Write out the data exactly as given, dropping every picture.
:::
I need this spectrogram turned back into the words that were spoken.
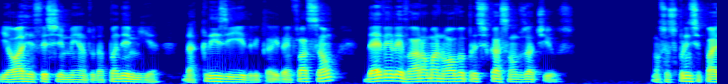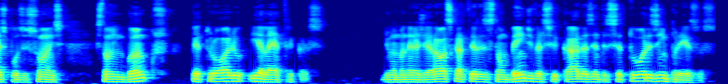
e ao arrefecimento da pandemia da crise hídrica e da inflação devem levar a uma nova precificação dos ativos. Nossas principais posições estão em bancos, petróleo e elétricas. De uma maneira geral, as carteiras estão bem diversificadas entre setores e empresas.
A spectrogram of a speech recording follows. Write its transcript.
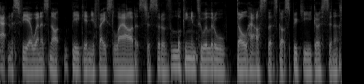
atmosphere when it's not big in your face loud. It's just sort of looking into a little dollhouse that's got spooky ghosts in it.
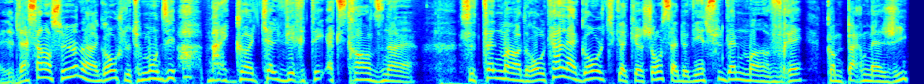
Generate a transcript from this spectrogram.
Il y a de la censure dans la gauche. Là, tout le monde dit Oh my God, quelle vérité extraordinaire. C'est tellement drôle. Quand la gauche dit quelque chose, ça devient soudainement vrai, comme par magie.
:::
> Response to the exercise
I need this spectrogram turned back into the words that were spoken.
e ao arrefecimento da pandemia da crise hídrica e da inflação devem levar a uma nova precificação dos ativos. Nossas principais posições estão em bancos, petróleo e elétricas. De uma maneira geral, as carteiras estão bem diversificadas entre setores e empresas.
A spectrogram of a speech recording follows. Write its transcript.
atmosphere when it's not big in your face loud. It's just sort of looking into a little dollhouse that's got spooky ghosts in it.
Generate a transcript from this spectrogram.
Il y a de la censure dans la gauche. Là, tout le monde dit Oh my God, quelle vérité extraordinaire. C'est tellement drôle. Quand la gauche dit quelque chose, ça devient soudainement vrai, comme par magie.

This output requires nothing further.